The Australian people have a democratic right to know what you have just signed on our behalf, Mr Robb. Why is it that
600 plus corporate advisers have access to the treaty’s text? Are we suddenly trust giant firms such as Halliburton, Monsanto, Walmart, and Chevron? Unlike you and your government, many of us just don’t accept that an elite corporation knows what’s best for all of us.
At worst, Robb’s promises are outright lies. As with all so-called ‘free trade agreements’, the TPP is not free. Nor it is not primarily about trade. As Joseph Stiglitz warns, the TPP is about the protection of corporate monopolies at the expense of everyone else. What suits corporations will cost ordinary people their rights.
I’ve talked to the health negotiators around the world. I’ve talked to people who’ve been involved in the arbitration process as part of the investment agreements. Even people who are arbitrators say the whole system is corrupt, that it’s a very expensive system, that therefore creates an un-even playing field with big corporations with big, deep pockets can get access to have recourse, whereas smaller firms can’t… It’s not just a trade agreement, it’s a really major change in a legal structure.
The TPP is firstly a US political strategy to boost its international authority. The waning superpower is attempting to counter the influence of a rising China. The TPP involves twelve countries whose trade and commerce add up to an impressive 40% of the world’s GDP even if it is it constructed to benefit the wealthy elite in the US and US-based and other global multinationals – whatever it may cost the rest of us.
Beyond this, the TPP permits hugely powerful multinational corporations to become more powerful. For Australia, TPP weakens our intellectual property rights and attacks our sovereign law. Its ISDS clauses allow investors to sue us if our law conflicts with that investor’s capacity to make a profit, as is the case currently with Phillip Morris’ case against the Australian government over plain packaging for cigarettes.
The Philip Morris tobacco company is currently suing the Australian government using an obscure 1993 Hong Kong- Australia investment treaty. A US-based company, it could not sue under the US-Australia Free Trade Agreement: public opposition kept this clause out of the agreement. In order to sue, the company simply rearranged its assets to become a Hong Kong investor.
Philip Morris lobbied hard as did other Big tobacco and other powerful global corporations to include the right of foreign investors to sue governments in TPP negotiations among the US, Australia, New Zealand and six Asia-Pacific countries. And it’s not just tobacco packaging, the agreement contains provisions which limit the government’s ability to label food, even though this is in both consumers’ and government’s best interests to look after public health.
Medical costs will rise as the TPP will displace ‘generic’ medicines to protect the rights of Big pharma to make bigger profits.
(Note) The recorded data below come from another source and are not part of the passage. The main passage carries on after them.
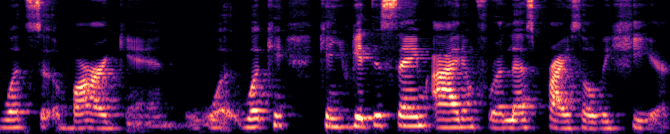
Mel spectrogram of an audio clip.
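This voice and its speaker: At a fairly slow pace, a woman speaks in a bright, sharp tone. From USA. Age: 60s. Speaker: aspiring entrepreneur. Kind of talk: coaching session.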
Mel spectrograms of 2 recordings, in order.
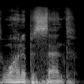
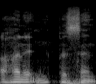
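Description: First: It is said in the speaker's ordinary accent. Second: It is said in a put-on Italian accent.

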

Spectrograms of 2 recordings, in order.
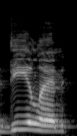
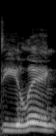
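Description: First: The final g sound is dropped. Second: The final g sound is pronounced.

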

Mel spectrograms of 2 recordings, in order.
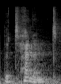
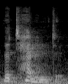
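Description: The two takes are said the same way.

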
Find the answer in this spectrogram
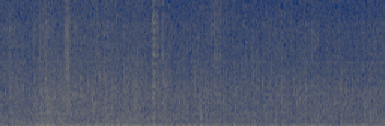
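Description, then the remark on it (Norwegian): A steady, heavy low-frequency rumble of a Hurtigruten coastal ship's engine and propeller, heard in a four-berth cabin at the very back and bottom of the ship, directly above the propeller and just below the rope winches on the aft deck; constant and enveloping with no voices. “Rett over propellen og like under tauvinsjene på akterdekket.”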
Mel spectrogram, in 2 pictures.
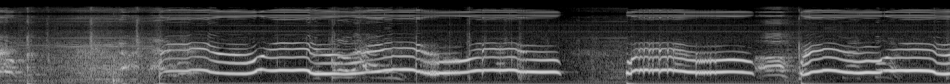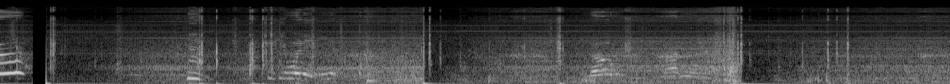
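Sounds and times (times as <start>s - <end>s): long high-pitched howling: 1.1s - 9.9s.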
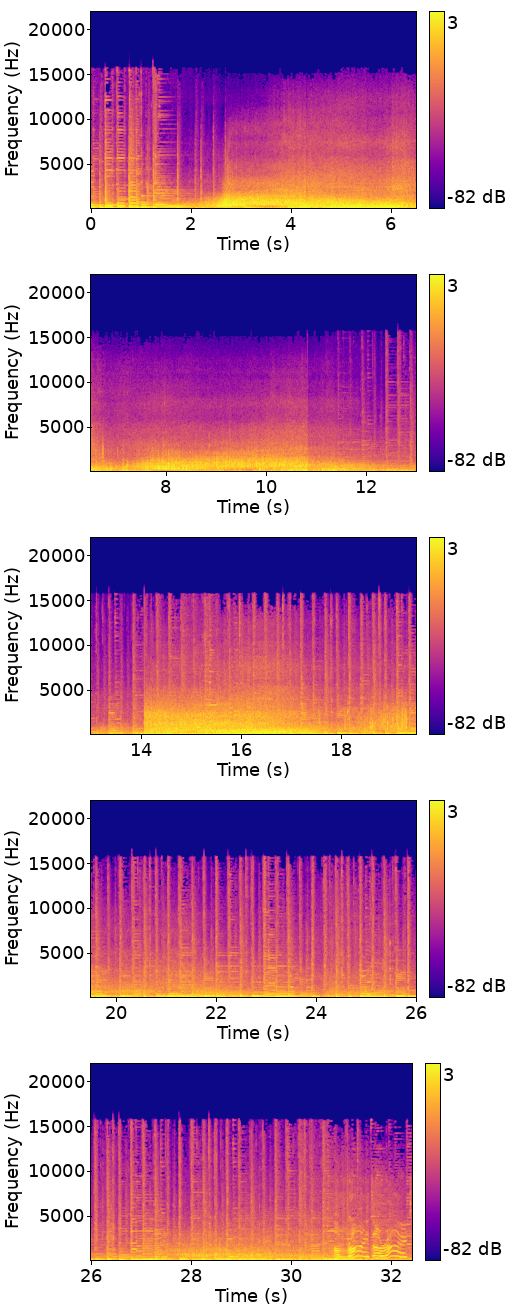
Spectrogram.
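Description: Small sea waves breaking and washing over a pebble beach, with three loud surges of surf in the first twenty seconds, under background music.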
Other TPP proposals attack our PBS, the Australian government’s ability to keep drug prices affordable. Wholesale prices of the same medicines in the US are three to ten times higher than in Australia and retail is even higher. If you are a pensioner in Australia, your bill is no greater than $6.10. the TPP contains provisions which threaten to raise prices to governments which would then have to pass the increases on to consumers.
Internet service in Australia has never been cheap when contrasted with other countries. Expect to have to pay more under the TPPA. Last year, an international coalition representing over 100 web companies and Internet user groups protested that the Trans-Pacific Partnership (TPP) would force ISPs and web providers to police the Internet. This would be passed on to the consumer.
Australians deserve to hear less spin about benefits to trade and have a right to know about loss of our sovereign rights and our rights as consumers. Skip the Turn-bullshit and tell the nation the truth about the TPP, Mr Prime Minister. We had a gutful of secrecy, evasion and deception from your predecessor. Act now to avoid joining him.